● **PROBLEM STATEMENT**: Only the lines from the one containing "Input: the speech" through the end of the data below are to be repeated, exactly as given, without pictures.

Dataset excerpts
----------------

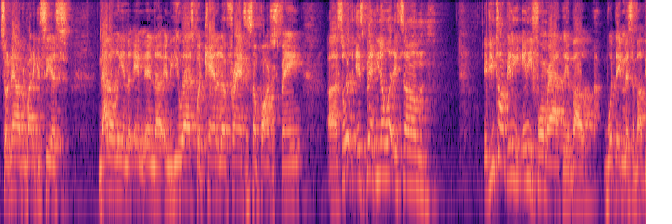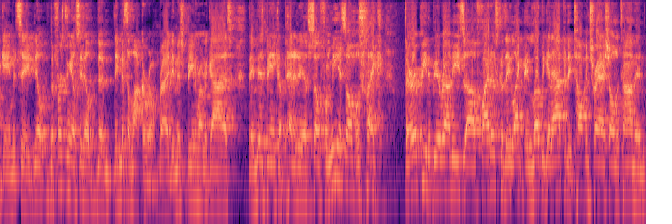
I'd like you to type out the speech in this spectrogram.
so now everybody can see us not only in the, in in, uh, in the U.S. but Canada, France, and some parts of Spain. Uh, so it, it's been, you know what? It's um, if you talk to any any former athlete about what they miss about the game, and say they'll the first thing they'll say they'll, they they miss a locker room, right? They miss being around the guys. They miss being competitive. So for me, it's almost like therapy to be around these uh, fighters because they like they love to get after. They talking trash all the time, and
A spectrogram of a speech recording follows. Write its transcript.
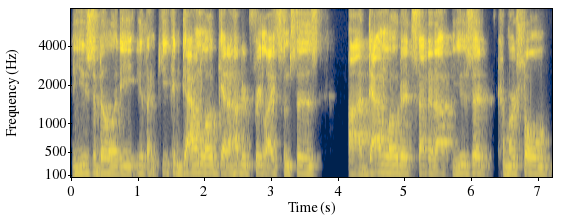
The usability, you like you can download, get 100 free licenses, uh, download it, set it up, use it, commercial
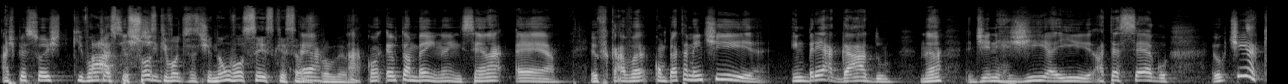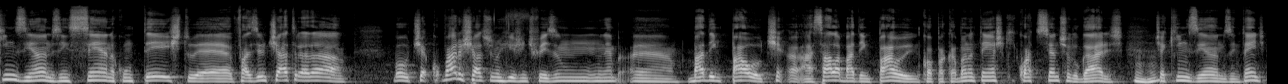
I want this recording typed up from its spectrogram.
As pessoas que vão ah, te assistir. As pessoas que vão te assistir, não você esquecendo é. os problemas. Ah, eu também, né? Em cena, é, eu ficava completamente embriagado, né? De energia e até cego. Eu tinha 15 anos em cena, com texto, é, fazia um teatro, era Bom, tinha vários teatros no Rio a gente fez. Eu não lembro. É, Baden Powell, tinha, a sala Baden Powell em Copacabana tem acho que 400 lugares. Uhum. Tinha 15 anos, entende?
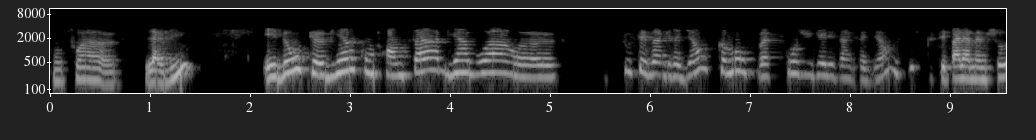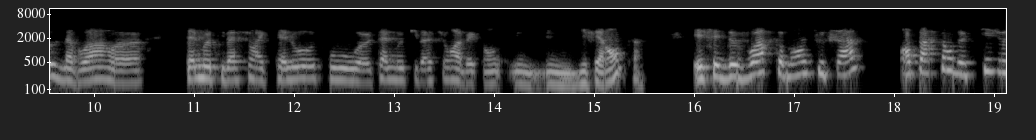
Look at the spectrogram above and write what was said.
conçois euh, la vie. Et donc, euh, bien comprendre ça, bien voir euh, tous ces ingrédients, comment on va conjuguer les ingrédients aussi, parce que c'est pas la même chose d'avoir telle motivation avec telle autre ou telle motivation avec une, une différente. Et c'est de voir comment tout ça, en partant de qui je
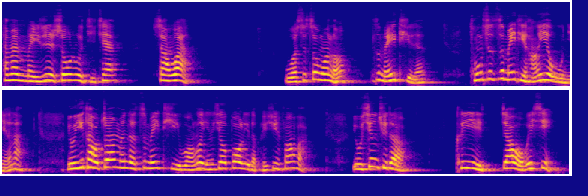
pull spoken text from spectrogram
他们每日收入几千上万。我是宋文龙，自媒体人，从事自媒体行业五年了，有一套专门的自媒体网络营销暴力的培训方法。有兴趣的可以加我微信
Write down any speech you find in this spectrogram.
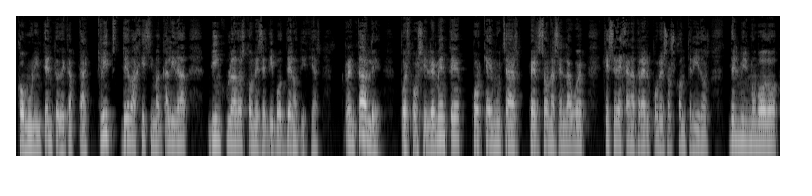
como un intento de captar clips de bajísima calidad vinculados con ese tipo de noticias. ¿Rentable? Pues posiblemente porque hay muchas personas en la web que se dejan atraer por esos contenidos del mismo modo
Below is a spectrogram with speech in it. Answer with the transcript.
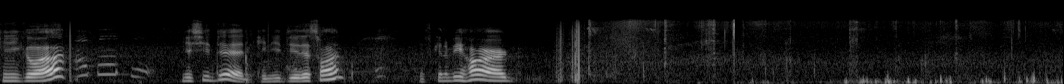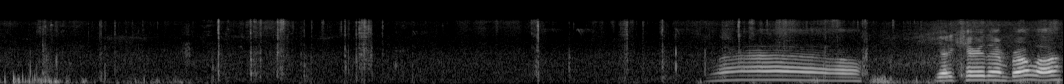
Can you go up? Yes, you did. Can you do this one? It's going to be hard. Wow. You got to carry the umbrella.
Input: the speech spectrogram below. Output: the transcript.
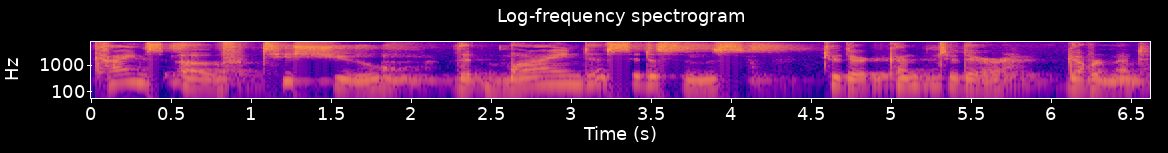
kinds of tissue that bind citizens to their, to their government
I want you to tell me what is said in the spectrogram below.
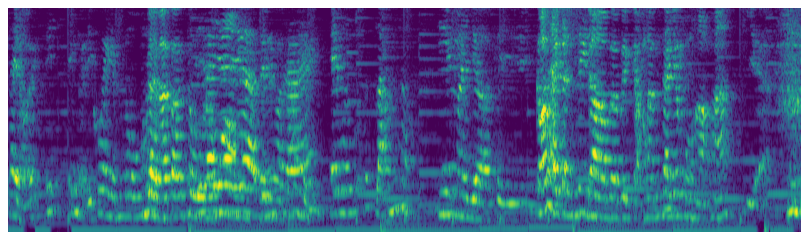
thay đổi ý, ý nghĩ của em luôn về cao su đúng yeah, yeah, không? yeah, xác. thấy em không thích lắm đâu. Nhưng mà giờ thì có thể consider về việc chọn làm sao cho phù hợp hả? Dạ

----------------

● **THE ANSWER**:
Input: the speech spectrogram below. Output: the transcript.
kinds of tissue that bind citizens to their, to their government
I want you to tell me what is said in the spectrogram below.
thay đổi ý, ý nghĩ của em luôn về cao su đúng yeah, yeah, không? yeah, xác. thấy em không thích lắm đâu. Nhưng mà giờ thì có thể consider về việc chọn làm sao cho phù hợp hả? Dạ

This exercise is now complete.